These two entries came after the lodgers tax committee denied her initial request for $7,000 to help fund the event.
After that denial, several members of committee resigned and, for a brief time, the committee lacked enough members to approve and disburse funds.
Baca has said publicly she authorized the use of the $25,000 because there wasn't a lodger's tax committee in place to field the request and she was confident Celebrate Belen would reimburse the money once the organization collected funds from sponsors.
City records show that more than a week after the festival, Celebrate Belen issued a check to the city to replace the $25,000. That money did not include the payroll expenses the city incurred, only the cost associated with planning and organizing the festival.
Cordova said the lodgers tax situation presents an excellent opportunity to explore new ways of updating the way the city disburses the funds.
"We need to consider very seriously what sort of procedural changes we need to make on how the lodgers tax functions or how the city distributes the lodgers tax," he said, "to ensure everything is always done properly and that there is always accountability in the process itself. The city's administration has certainly taken steps in the right direction."

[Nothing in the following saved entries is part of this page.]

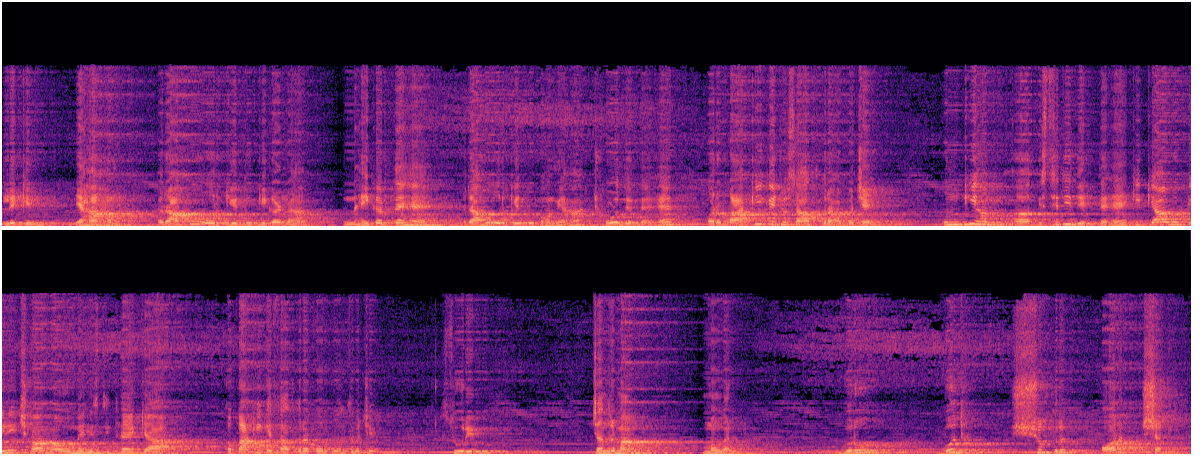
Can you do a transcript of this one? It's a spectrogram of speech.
लेकिन यहाँ हम राहु और केतु की गणना नहीं करते हैं। राहु और केतु को हम यहाँ छोड़ देते हैं और बाकी के जो सात ग्रह बचे, उनकी हम स्थिति देखते हैं कि क्या वो किन्हीं छह भावों में स्थित है, क्या, और बाकी के सात ग्रह कौन कौन से बचे? सूर्य चंद्रमा, मंगल। गुरु, बुध, शुक्र और शनि।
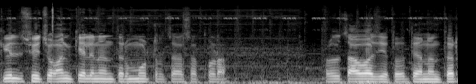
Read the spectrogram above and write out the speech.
किल स्विच ऑन केल्यानंतर मोटरचा असा थोडा हळूच आवाज येतो. त्यानंतर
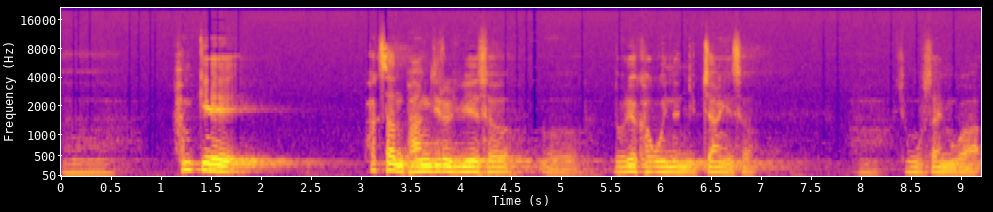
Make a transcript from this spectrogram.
어, 함께 확산 방지를 위해서 어, 노력하고 있는 입장에서 어, 종목사님과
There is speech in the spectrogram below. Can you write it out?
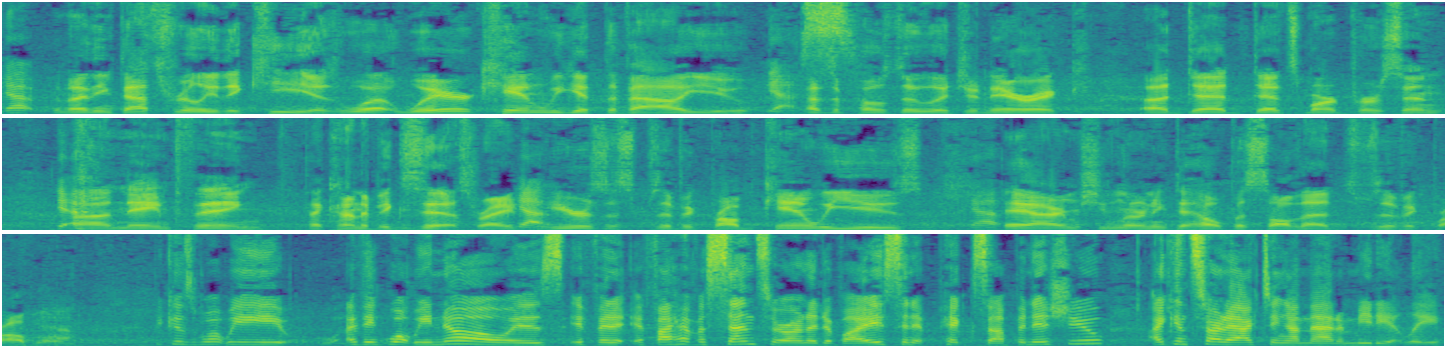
Yep. And I think that's really the key is what, where can we get the value yes. as opposed to a generic uh, dead, dead smart person yeah. uh, named thing that kind of exists, right? Yeah. Here's a specific problem. Can we use AI or machine learning to help us solve that specific problem? Because what we, I think what we know is if, it, if I have a sensor on a device and it picks up an issue, I can start acting on that immediately.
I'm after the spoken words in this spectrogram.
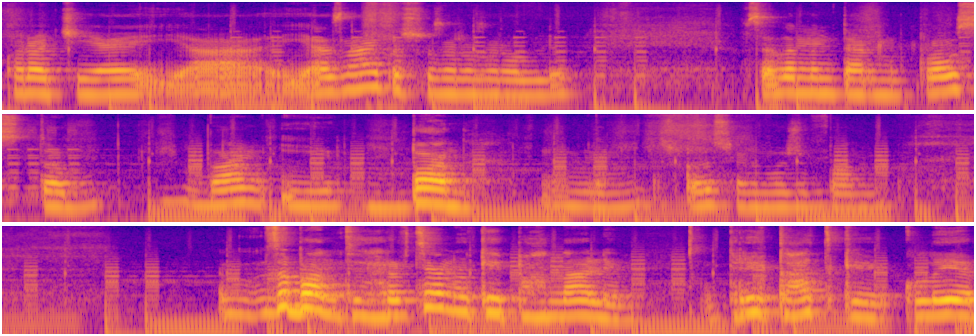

Cordova is referring to the city council's recent approval of a new system for dispensing the lodgers taxes it collects from area hotels and motels to promote tourism. (See Page 2 for complete story.)
State law requires that all monies collected from it go toward promoting and sustaining tourism and tourist-related events.
Right now, the city has $47,000 in lodgers tax funds that it plans to disperse to several area organizations to promote activities they hope will attract visitors to the area.
Under the city's new system, the organization receiving funds must use the money to advertise and market local events and must present receipts to the lodgers tax committee within 60 days of the event. Those failing to do so will not be considered for future disbursements.
The changes, implemented in October, stem from concerns regarding the festival's funding.
Mayor Rudy Jaramillo would not answer any questions regarding use of lodgers tax funds or employee wages for Celebrate Belen's Country and Americana Music Festival.
Instead, he deferred all questions to the city's administrative staff.
"They run the city," the mayor said of Baca and Tomita. "They don't let me talk to the media.
"If you want a good taco or burrito, go to Rutillos," Jaramillo said, laughing. "That is my job."